The World Health Organization has released a "Tobacco Atlas" that presents a visual view of a habit that claims the lives of more than 13,000 people every day around the world.
Officials at the World Health Organization have high hopes for the "Tobacco Atlas." They describe it as the first of its kind in the health field, and say it will give ordinary people and policymakers an idea of the toll tobacco is taking on millions worldwide.
Using colorful maps and graphics, the atlas shows the damage caused by tobacco, from its effects on individual health to what countries have to pay to fight tobacco smuggling.
Judith Mackay, the author of the atlas, says it is in developing countries, especially those in Asia, that tobacco is doing the most damage.
"There is no doubt that it is the large-population Asian countries that will bear the brunt of the epidemic," she said. "In fact, these countries are beginning to feel it already.
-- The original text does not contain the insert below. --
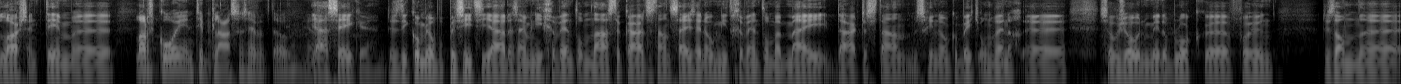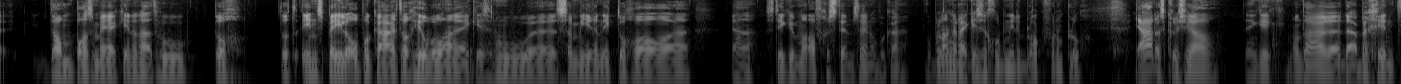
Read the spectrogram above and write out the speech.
Lars en Tim... eh, Lars Kooi en Tim Klaasens hebben we het over. Ja. zeker. Dus die kom je op een positie, ja, daar zijn we niet gewend om naast elkaar te staan. Zij zijn ook niet gewend om met mij daar te staan. Misschien ook een beetje onwennig, sowieso in het middenblok voor hun. Dus dan, dan pas merk je inderdaad hoe toch dat inspelen op elkaar toch heel belangrijk is. En hoe eh, Samir en ik toch wel eh, ja, stiekem afgestemd zijn op elkaar. Hoe belangrijk is een goed middenblok voor een ploeg? Ja, dat is cruciaal, denk ik. Want daar, eh, daar, begint,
There is about three-quarters of a million deaths a year in China just from tobacco. And it will get much worse."
Dr. Mackay says policymakers should find the atlas helpful as they try to formulate regulations on tobacco control during negotiations currently under way in Geneva on a tobacco treaty.
The treaty is expected to be adopted by the World Health Organization's 192-member states by May of next year. The organization favors several steps in its battle against tobacco, including a ban on advertisements for smoking and stiff tax increases on tobacco.
The World Health Organization says if control measures are not put in place, it expects tobacco to kill an estimated 8.5 million people a year by 2020.